In order to pass Moore, Perez would need more than 70% of those ballots to be returned — that’s more than twice the number returned on or before Election Day. He’d also need to win at least two-thirds of those mail-in votes. That’d be a big step up from his performance in the county’s election day and early voting results: Perez netted 45.3% of those votes, more than 20 percentage points higher than Moore.

“That’s a series of formidable obstacles,” Crenson said.

He speculated that Montgomery County’s mail-in ballots were unlikely to skew very far from its early voting and election day results and that Perez may not see the influx of returned mail-in ballots he needs to win: 50,000 fewer voters turned out for early voting in this year’s primary compared to the 2018 primary, a drop that indicates low turnout.

“Given the lead that Moore has piled up, I don’t think Perez has a chance,” Crenson said.

Mileah Kromer, an associate professor of political science and the director of the Sarah T. Hughes Center for Politics, emphasized that a Perez win is still mathematically possible.

“Perez has to make up much more of those mail-in ballots, but I will say that his union support has done a really good job of voter contact and encouraging mail-in ballots,” she said. “Whether Wes Moore has put enough distance ahead of Perez is the unknown. It has the potential to be close.”

Former Secretary of State John Willis said that while it’s not out of the question that Perez can catch up, closing the 35,000 vote distance between the two top candidates would require more than a stellar outcome for Perez in Montgomery County, especially if Moore again outperforms Perez in his hometown of Baltimore.

“It’s a difficult task to make up 10 points. Just the math of it is difficult,” said the executive in residence at the University of Baltimore’s School of Public and International Affairs. Willis, Crenson and Kromer said Peter Franchot, who netted about 20% of early voting and Election Day ballots, will not be able to catch Moore, though he may net a fair number of Montgomery County mail-in votes. That could cut into the share that Perez needs to make up ground on Moore.

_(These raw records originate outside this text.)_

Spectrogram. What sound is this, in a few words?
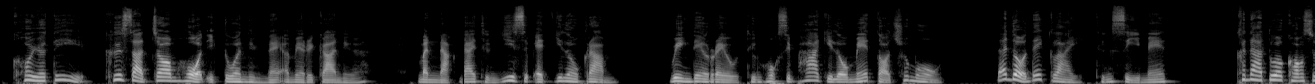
Thai male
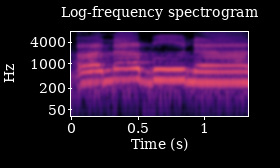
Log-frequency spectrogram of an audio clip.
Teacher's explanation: با ساکن ہے، حروف قلقلہ میں سے ہے تو ادھر قلقلہ کریں گے یعنی ہلا کر پڑھیں گے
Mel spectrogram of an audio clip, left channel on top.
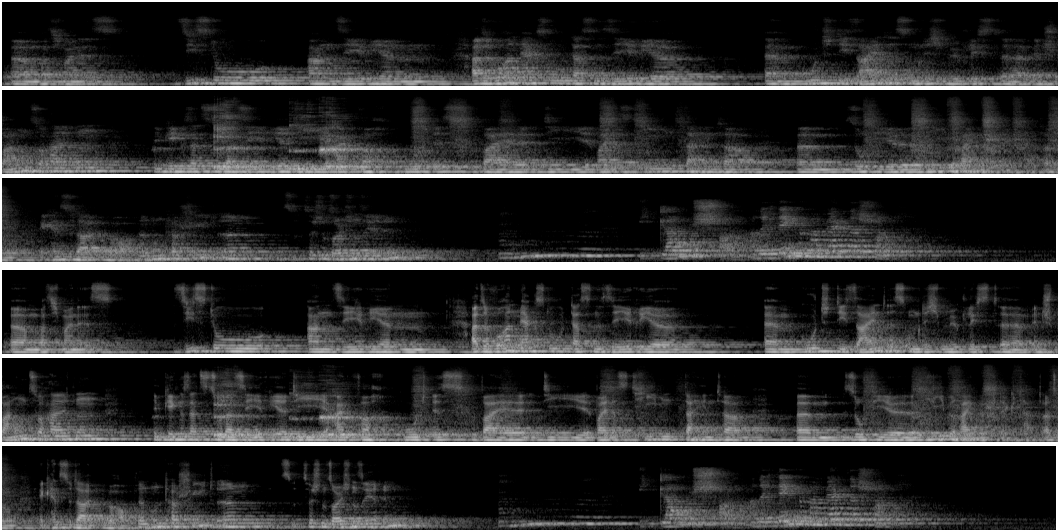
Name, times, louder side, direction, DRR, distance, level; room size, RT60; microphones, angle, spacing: voice 1, 0.1-1.1 1.7-2.7 3.1-6.8 7.6-11.7 12.1-18.2 18.5-25.1, right 2 dB, 80° right, 5 dB, 0.4 m, -27 dB
sound 1, 12.1-12.3 12.6-14.1 14.6-15.2 15.5-15.7 16.5-17.0 17.3-17.4 19.2-19.3 19.6-21.2, equal, 20° left, 0.6 m, -30 dB
voice 2, 26.1-27.1 27.7-30.3, left 1 dB, 20° right, -5 dB, 0.7 m, -32 dB
4.9 x 3.0 x 3.0 m, 2.3 s
head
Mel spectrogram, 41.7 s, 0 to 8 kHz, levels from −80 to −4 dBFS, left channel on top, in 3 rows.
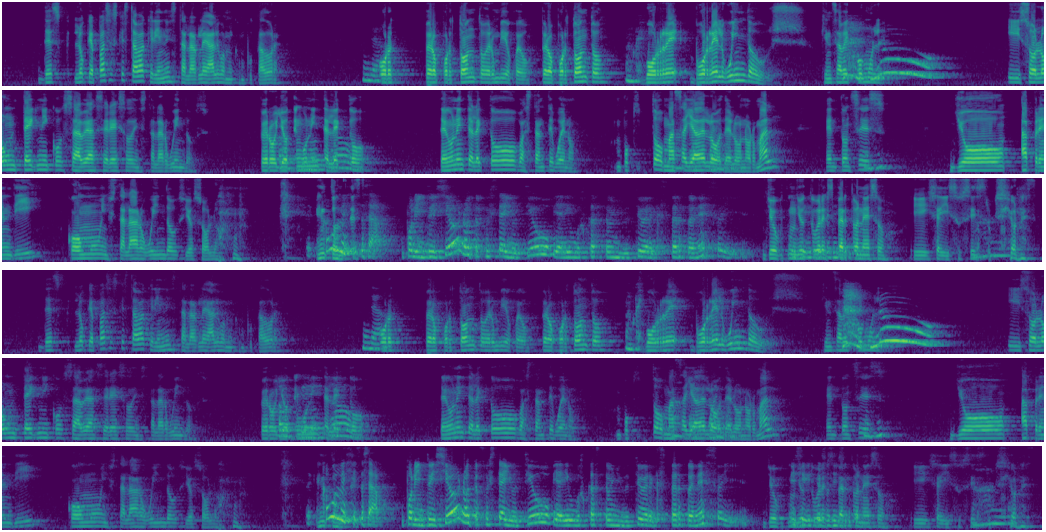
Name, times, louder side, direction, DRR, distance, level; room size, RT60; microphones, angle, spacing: voice 1, 0.5-3.7 5.0-5.2 5.6-8.1 8.6-11.7 13.4-16.4 17.3-18.7 19.7-21.5 22.1-24.3 24.9-25.6 26.5-28.3 28.7-31.0 31.5-32.3 37.9-39.6 39.9-41.5, left 6 dB, 55° left, 17 dB, 0.4 m, -31 dB
voice 2, 4.8-5.1 8.3-8.6 11.2-12.4 17.6-18.6 22.8-23.7 25.4-25.6 31.8-32.8 33.1-37.7 38.3-39.3 40.7-41.3, right 3 dB, 70° right, 8 dB, 1.2 m, -31 dB
9.3 x 9.3 x 4.9 m, 0.80 s
head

Franchot, who has served as state comptroller since 2007, has not conceded.

Susie Turnbull, a former chair of the county’s Democratic Party, said she expects the mail-in ballots to resemble the results already tallied.

Turnbull, who also served as Maryland Democratic Party chair and Democratic National Committee vice chair, endorsed Moore last year. She noted that while Perez saw an Election Day boost from his home county, many of his competitors also hail from the region, including Franchot, John King, Doug Gansler and John Barron.

“All of their strong supporters were probably the first people to mail in their ballots,” she said. “I think that what we’re going to see is that the number of ballots that are coming out of Montgomery County will be diverse and not enough to overcome the deficit Perez holds statewide.”

Both Moore and Perez, who emerged as frontrunners from a competitive, crowded field, offered optimistic comments Tuesday night.

“It’s pretty clear right now that this is a two-person race, and we are one of those two people,” Perez told supporters at a party. “We knew that this race wasn’t going to end tonight and we don’t expect this race to end for another week.”

At a party of his own, where an emcee introduced him as Maryland’s next governor, Moore stressed his belief that every vote matters. The next morning, he told supporters in an email that he feels very good about his position. “We woke up today with energy and optimism. Change is in the air,” he wrote.

Their measured approaches are smart, said Sophia Silbergeld, a partner at the political consulting firm Adeo Advocacy and a finance consultant to the Moore campaign, who likened analyzing uncounted mail-in ballots to counting chickens before they hatch. She recalled the 2020 Baltimore Democratic mayoral primary, in which former mayor Sheila Dixon led the first batch of results released on election day.

“Everyone was so certain that Sheila Dixon won, and day by day, Brandon Scott ate into her lead as more mail-in ballots were counted,” she said. “I think we have to wait for the count to be mostly completed, because his 2020 victory taught us all a lot of lessons.”

Baltimore Banner reporters Adam Willis, Clara Longo de Freitas and Penelope Blackwell contributed to this report.

Read more: